Perhaps it’s best not to expect anything from sturdy military thrillers besides sturdiness, and that’s the backbone of this adaptation of the crown prince of sturdy military thrillers. Michael B. Jordan plays John Kelly, a Navy SEAL Senior Chief who participates in an operation in Syria that turns his family into a target of Russian operatives—and turns Kelly into a vengeance-seeking machine. Most of what works here depends entirely on the charisma of Jordan, who keeps the humanity—and a welcome physical vulnerability—in a character who could have turned into a standard-issue unstoppable violence machine. Director Stefano Sollima (Sicario: Day of the Soldado
) puts together a few effectively tense set pieces, particularly one involving a rapidly-sinking downed plane, though the climactic battle drags out in a way that doesn’t quite build the necessary intensity. Mostly, it feels like the attempts at inserting statements about geopolitics and real patriotism—much of it revolving around the shady character of a CIA operative (Jamie Bell)—bump up against the meat-and-potatoes stuff without adding depth to it. Patriotism in the 21st century might be a murky business, but Without Remorse
gives its hero a mission that explores that murkiness in only the most superficial way. Available April 30 via Amazon Prime.
The Virtuoso *1/2
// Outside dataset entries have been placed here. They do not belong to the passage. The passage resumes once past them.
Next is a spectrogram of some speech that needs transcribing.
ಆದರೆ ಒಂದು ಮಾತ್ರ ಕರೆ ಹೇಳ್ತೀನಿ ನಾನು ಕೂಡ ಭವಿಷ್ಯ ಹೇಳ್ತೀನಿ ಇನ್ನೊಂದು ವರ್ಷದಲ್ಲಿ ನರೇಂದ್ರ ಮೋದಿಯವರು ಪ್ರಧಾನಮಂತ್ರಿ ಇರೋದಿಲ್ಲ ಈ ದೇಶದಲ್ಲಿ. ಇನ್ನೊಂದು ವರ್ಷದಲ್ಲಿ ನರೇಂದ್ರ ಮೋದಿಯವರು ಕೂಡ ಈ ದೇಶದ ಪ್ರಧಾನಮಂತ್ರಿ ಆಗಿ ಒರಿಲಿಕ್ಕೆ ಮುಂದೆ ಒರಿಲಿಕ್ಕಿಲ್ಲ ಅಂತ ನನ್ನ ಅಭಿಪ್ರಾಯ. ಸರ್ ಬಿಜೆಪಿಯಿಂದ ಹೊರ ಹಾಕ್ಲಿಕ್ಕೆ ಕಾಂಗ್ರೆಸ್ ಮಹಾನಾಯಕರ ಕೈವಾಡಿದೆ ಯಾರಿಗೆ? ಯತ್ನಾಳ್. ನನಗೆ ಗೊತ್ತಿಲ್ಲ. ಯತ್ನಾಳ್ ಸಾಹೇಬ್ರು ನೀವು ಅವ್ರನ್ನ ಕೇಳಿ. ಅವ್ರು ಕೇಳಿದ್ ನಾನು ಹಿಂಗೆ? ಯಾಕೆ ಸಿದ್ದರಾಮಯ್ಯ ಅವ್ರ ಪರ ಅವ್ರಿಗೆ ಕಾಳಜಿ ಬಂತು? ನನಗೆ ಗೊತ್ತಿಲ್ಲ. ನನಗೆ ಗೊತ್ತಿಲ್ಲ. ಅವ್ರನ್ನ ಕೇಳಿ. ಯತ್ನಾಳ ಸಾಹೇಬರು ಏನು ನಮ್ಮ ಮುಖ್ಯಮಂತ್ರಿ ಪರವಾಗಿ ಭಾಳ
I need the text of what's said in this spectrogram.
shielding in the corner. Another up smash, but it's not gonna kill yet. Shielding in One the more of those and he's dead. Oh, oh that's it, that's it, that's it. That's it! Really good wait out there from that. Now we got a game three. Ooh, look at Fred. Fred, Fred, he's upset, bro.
Late in the first act of director Nick Stagliano’s tough-guy thriller, Anthony Hopkins—playing the veteran Mentor of a hired assassin referred to only as The Virtuoso (Anson Mount, sporting a graying beard and looking for all the world like he’s cosplaying “Ben Affeck as Bruce Wayne in a peacoat meeting Aquaman”)—gets the kind of monologue that makes it clear why a great actor would waste his time on such a grim slog. The principal plot finds Mount’s assassin on a mysterious job, in the wake of a hit that went bad and resulted in the death of an innocent bystander. That sort of emerging conscience is supposed to provide the movie’s character arc, as we’re expected to connect with this murderer because he feeds a stray dog and screams in frustration. It’s a potentially amusing touch that The Virtuoso has to practice in the mirror making faces expressing normal human emotion, except that even when Mount is supposed to be acting “normal,” he radiates the same icy demeanor represented by a guy who wears a black suit and tie to his hits, and shares his professional process in monotonous voice-over narration. Talented folks like Abbie Cornish, David Morse and Eddie Marsan can’t add any spark to all the deadly, style-deficient self-seriousness, but maybe that Hopkins monologue will show up on YouTube someday and you can appreciate a master at work. Available April 30 in theaters and via VOD.